(February 22, 2021) – New York , NY– Today, Monday, February 22, 2021, a coalition of groups released a letter calling on New York State’s legislative leaders to put an end to the stock transfer tax rebate. The coalition, representing dozens of organizations and growing daily, includes labor unions, healthcare institutions, environmental groups, social service providers, faith leaders, community activists and more.
The call for repealing this Wall Street giveaway is growing louder as New York State has continued to threaten to funding cuts and layoffs of essential workers. Just this past week, the Metropolitan Transit Authority announced it would ignore its contractual obligations to its employees and implement a “wage freeze”. This “freeze”, if enacted, would strip promised monies from hard-working men and women who served on the frontlines throughout this pandemic. The MTA situation is not unique. Budget cuts are threatening the most vulnerable New Yorkers and any help from the federal government will only be temporary.
In the letter, the organizations speak to the urgency of the need to raise revenue for state, both for immediate needs and long-term growth by ending the stock transfer tax rebate. The tax, over a century old, was changed into a 100% rebate in the early 1980’s. By ending this rebate, the state would raise an estimated $13-16 billion in annual revenue, reducing the need for reliance on the federal government and providing long-term funding for infrastructure, healthcare, education, housing and transportation.
“As leaders and organizations dedicated to serving the people of this great state, we know that austerity measures would damage communities already suffering and this is an injustice we should not allow to happen,” the letter’s signatories said.
The letter also pointed out that a stock transfer tax is commonplace in most of the global stock exchanges.
“Of the major global economies, such as London, Taiwan, and Hong Kong, New York is the only one that rebates this tax.
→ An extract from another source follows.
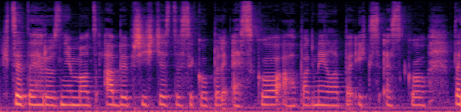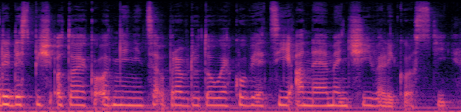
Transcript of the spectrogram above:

The other economies keep the revenue and they have shown no sign of business slow-down. In addition, the tax is derived from transactions on the stock exchange meaning that an estimated 80% of its revenue will come from individuals out of state.”
The stock transfer tax bill (S.1406/A.3353) has been introduced by Senator James Sanders Jr. in the Senate with an accompanying bill in the Assembly introduced by Assembly Member Phil Steck.
See the attached .pdf to read a copy of the letter.